The firm provides the person money, minus a charge, and agrees not to ever cash the check until his/her payday.

Voters on Nov. 4 approved a unique law that cuts the apr that payday loan providers can charge from the average 391 % yearly rate to 28 percent, and restricts the quantity of financial loans subscribers may take to four annually. Really on the list of strictest guidelines in the united kingdom.

a€?when claims deny payday loan providers, they try to find other ways maintain jammed subscribers returning for their shop to help keep creating alike cost earnings from all of them,a€? said Uriah King, policy connect for all the Center for Responsible credit that lobbies against payday lending. a€?They aim to other legislation, rename what they are selling or rename a fee, stating it is not a fee but simply a site.a€?

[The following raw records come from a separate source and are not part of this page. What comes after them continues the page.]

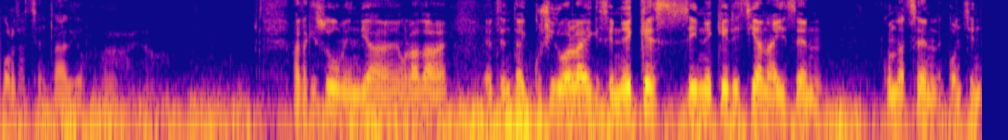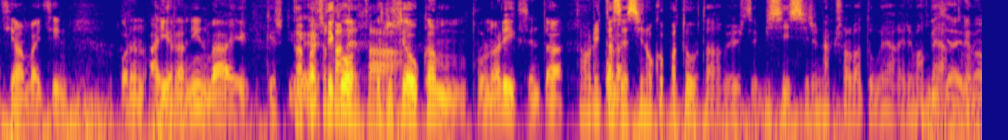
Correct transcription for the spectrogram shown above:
bordatzen eta dio. Ja. Batakizu mendia, eh, hola da, eh? Etzen eta ikusi dualaik, ze nekez, ze nekerizian aizen kundatzen kontzientzian baitzin, Horren, aierran nien, bai, kes, Ta erteko, ez duze haukan pronarik, zenta... Eta horitaz hola, ezin okupatu, eta bizi zirenak salbatu behar, ere man behar. Eta ere da.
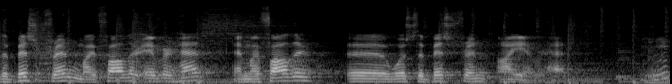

Since might, six months before Election time, hawaii has received 568 solutions from payday loan providers wanting to supply financing under the Kansas real estate loan Act. There likewise have become 702 programs from lenders into promoting financing under the Modest financing Act.

The tiny financing operate governs non-depository lenders who generate loans around $5,000 not protected by liens against property.

The Ohio Mortgage Loan operate governs loan providers whom making short term loans and loans secured by houses or other private land. The maximum rates is actually 25 % without any loan amount limit.

Loan providers can assess interest by asking a maximum 25 % regarding entire amount borrowed or 28 percent regarding basic $1,000 and 22 percentage on rest for the loan doing $5,000

But both of those laws and regulations allow loan providers to demand origination fees that will enhance the annual percentage rate. As an example, loan providers within the smaller mortgage Act may charge a charge of $15 or 1 percent associated with the amount borrowed _ whichever was better _ for financing of $500 or reduced.

Fort well worth, Texas-based earnings The united states Foreign Inc. will provide an alternative brief financing underneath the Ohio mortgage Act. Spokeswoman Yolanda Walker said it isn’t an attempt commit across the election outcomes.

a€?we simply can’t go with the 28 percent speed cap, therefore we will endeavour this and see the way it operates,a€? she mentioned.

Inspect’n Go, situated in Cincinnati, have requested permits under the mini mortgage operate, but hasn’t determined exactly how possible the new item would-be across continuous, stated spokesman Jeff Kursman.

a€?if the client will probably be thinking about using they, whether it have marketability and whether or not it will provide enough income to keep the lights on tend to be questions nonetheless is answered,a€? Kursman stated.

Always check’n Go is trying to fulfill customer interest in credit products and hold its people used by carrying out just what Ohio rules allows, he said.

Both Check’n Go and finances America International stated they will close nearly all their unique places in Ohio when you look at the aftermath of vote.

Above a dozen different says and the District of Columbia also have regulations breaking upon payday lending. Arizona voters on Nov. 4 rejected a ballot step taken care of and authored by the borrowed funds companies for them to carry on charging you higher interest levels on tiny financing.

Jason Arnold, an RBC funds Markets analysis analyst, stated the previous aggressive stances used by Ohio alongside claims against payday financing have made it tougher for your industry.

Payday advances work that way: a debtor would go to a check-cashing organization and writes a

a€?I’m not even sure the companies themselves know how successful these renewable applications are,a€? mentioned Arnold. a€?If it’s rewarding to operate under these additional bits of rules, they are going to do so. If not, We picture many of them _ particularly the modest functions _ will simply close-up shop.a€?

Michael Evans, 61, of Cincinnati, expectations that will not result. Evans, exactly who voted against the rates cap, said payday advances posses assisted your through some tough times.

a€?These financial loans posses let me hold some cash inside my pouch between paychecks once I’m working lowest,a€? said Evans. a€?I would personally getting damaging when they nearby.a€?